**What you have to do**
Output all entries exactly; images excluded.

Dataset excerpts
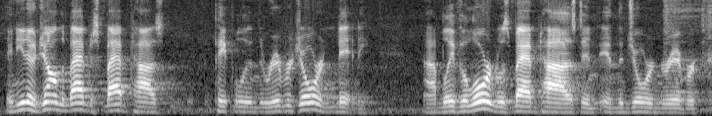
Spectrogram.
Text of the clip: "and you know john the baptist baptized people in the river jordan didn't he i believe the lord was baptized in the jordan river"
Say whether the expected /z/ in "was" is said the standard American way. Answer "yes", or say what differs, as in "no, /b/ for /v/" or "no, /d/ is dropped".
yes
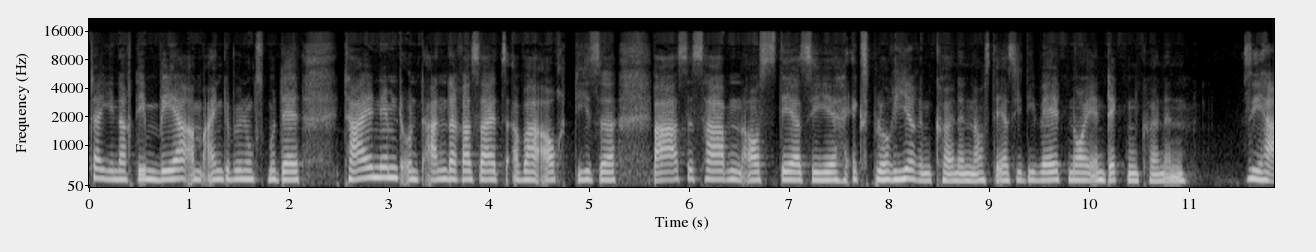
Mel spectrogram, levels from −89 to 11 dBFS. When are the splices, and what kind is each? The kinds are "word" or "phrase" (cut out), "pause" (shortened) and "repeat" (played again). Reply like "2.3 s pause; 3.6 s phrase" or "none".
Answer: none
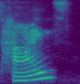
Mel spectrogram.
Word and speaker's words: Hines: day in 2028 Elijah which is Hines it is hin yeah different spelling to the ketchup company but the same pronunciation and you have stormed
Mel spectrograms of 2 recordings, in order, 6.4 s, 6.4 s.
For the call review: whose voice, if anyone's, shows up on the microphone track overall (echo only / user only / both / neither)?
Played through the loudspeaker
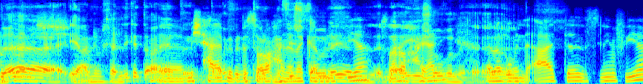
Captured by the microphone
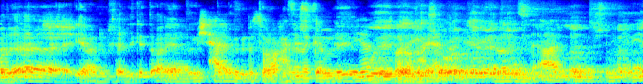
both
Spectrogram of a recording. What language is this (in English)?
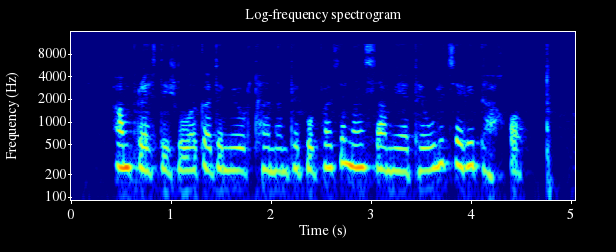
Georgian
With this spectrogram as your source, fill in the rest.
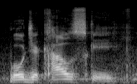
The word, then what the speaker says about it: Wojciechowski: It's called The Last Great Game, Duke versus Kentucky, and the 2.1 Seconds That Changed Basketball by Gene Wojciechowski.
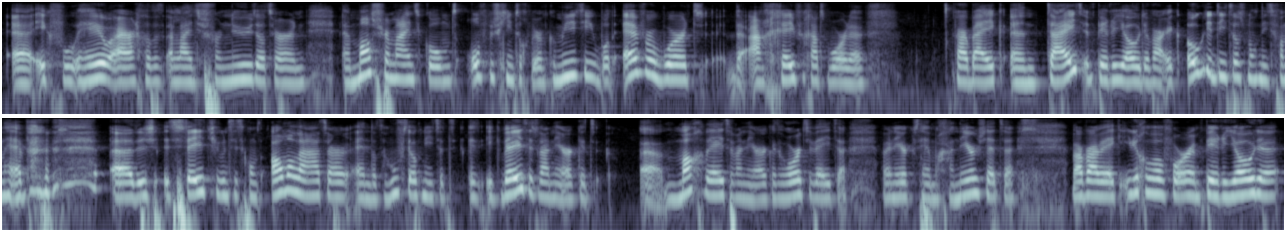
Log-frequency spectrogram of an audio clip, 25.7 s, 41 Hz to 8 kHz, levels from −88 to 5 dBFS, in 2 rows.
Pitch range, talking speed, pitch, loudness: 185-225 Hz, 205 wpm, 205 Hz, -20 LUFS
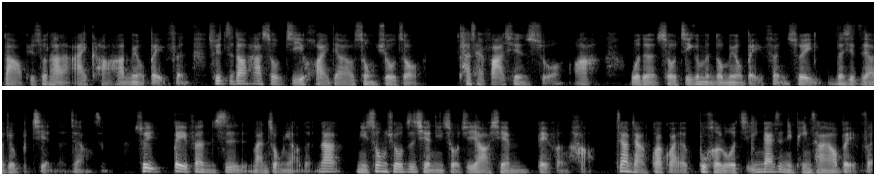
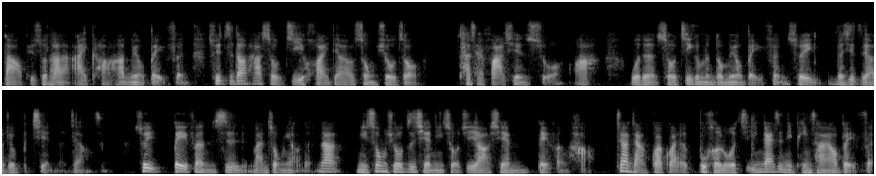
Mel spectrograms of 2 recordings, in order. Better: first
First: garbled, watery; slightly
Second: garbled, watery; badly; nothing above 7.5 kHz

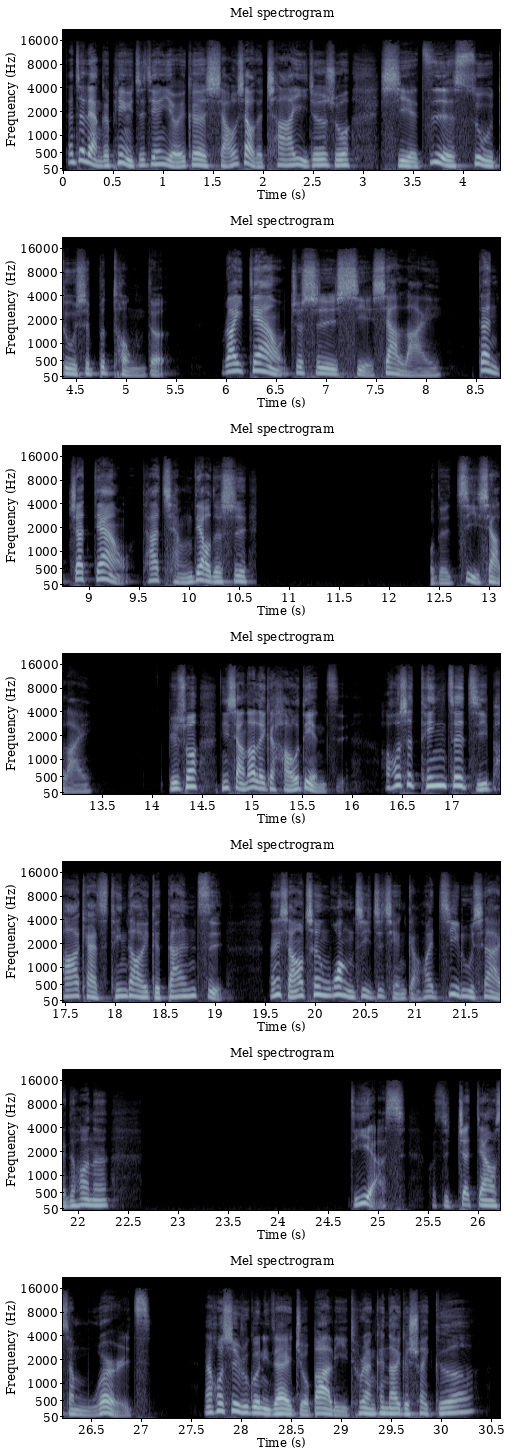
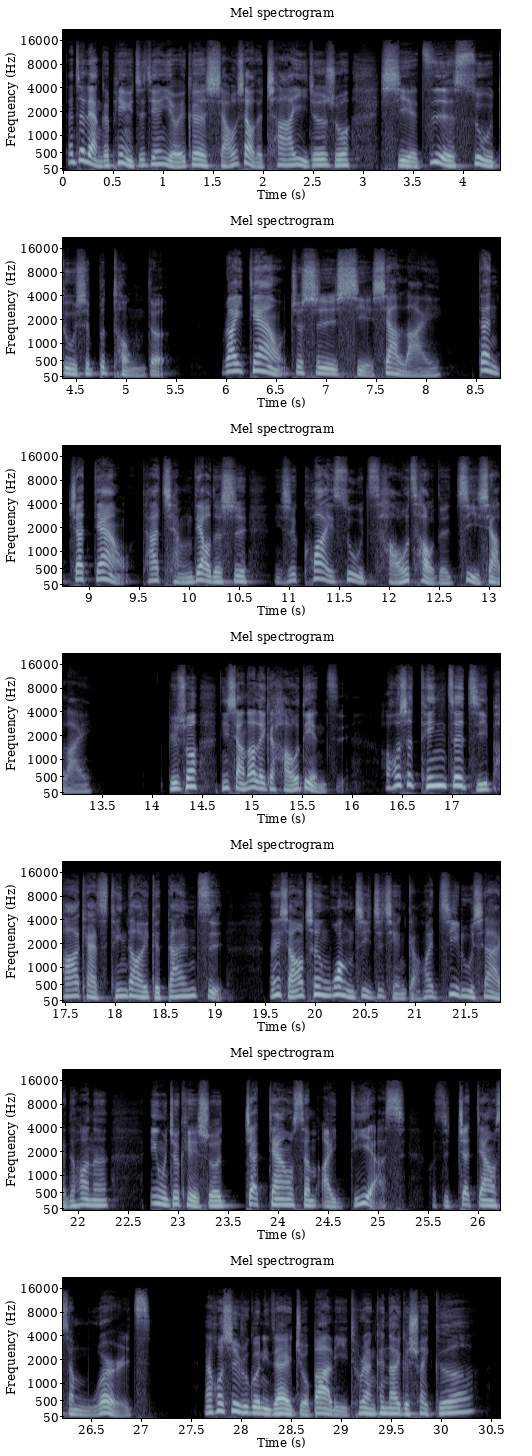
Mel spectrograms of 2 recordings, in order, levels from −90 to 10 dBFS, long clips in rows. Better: second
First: audio cutting out; at 11 s for 1.5 s and at 23 s for 2 s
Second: none

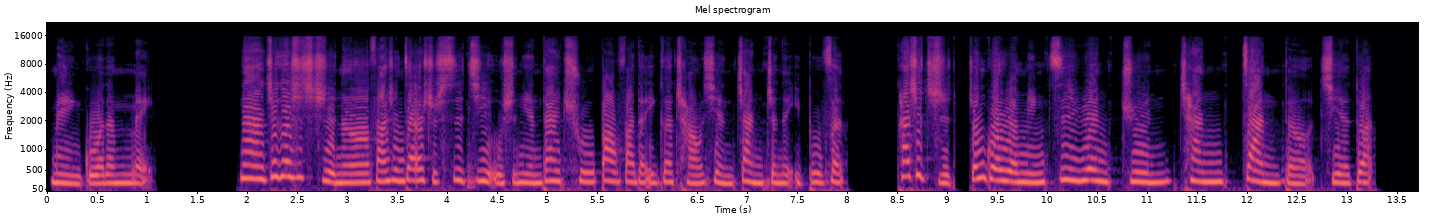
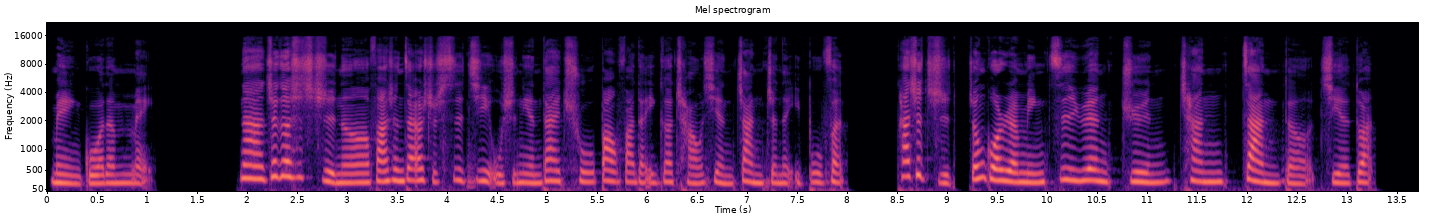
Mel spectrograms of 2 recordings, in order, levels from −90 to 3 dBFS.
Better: second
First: distortion; heavy; 7 dB below the speech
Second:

**Problem solution**
Spectrogram.
Text of the clip: "and you know john the baptist baptized people in the river jordan didn't he i believe the lord was baptized in the jordan river"
Say whether the expected /z/ in "was" is said the standard American way. Answer "yes", or say what differs, as in "no, /b/ for /v/" or "no, /d/ is dropped".
yes
Mel spectrogram, levels from −89 to 11 dBFS. When are the splices, and what kind is each? The kinds are "word" or "phrase" (cut out), "pause" (shortened) and "repeat" (played again). Reply like "2.3 s pause; 3.6 s phrase" or "none".
Answer: none
Mel spectrogram.
Word and speaker's words: Hines: day in 2028 Elijah which is Hines it is hin yeah different spelling to the ketchup company but the same pronunciation and you have stormed
Mel spectrograms of 2 recordings, in order, 6.4 s, 6.4 s.
For the call review: whose voice, if anyone's, shows up on the microphone track overall (echo only / user only / both / neither)?
Played through the loudspeaker
Captured by the microphone
both
Spectrogram of a recording. What language is this (in English)?
Georgian
With this spectrogram as your source, fill in the rest.
The word, then what the speaker says about it: Wojciechowski: It's called The Last Great Game, Duke versus Kentucky, and the 2.1 Seconds That Changed Basketball by Gene Wojciechowski.
Log-frequency spectrogram of an audio clip, 25.7 s, 41 Hz to 8 kHz, levels from −88 to 5 dBFS, in 2 rows.
Pitch range, talking speed, pitch, loudness: 185-225 Hz, 205 wpm, 205 Hz, -20 LUFS
Mel spectrograms of 2 recordings, in order. Better: first
First: garbled, watery; slightly
Second: garbled, watery; badly; nothing above 7.5 kHz

Mel spectrograms of 2 recordings, in order, levels from −90 to 10 dBFS, long clips in rows. Better: second
First: audio cutting out; at 11 s for 1.5 s and at 23 s for 2 s
Second: none

Mel spectrograms of 2 recordings, in order, levels from −90 to 3 dBFS.
Better: second
First: distortion; heavy; 7 dB below the speech
Second:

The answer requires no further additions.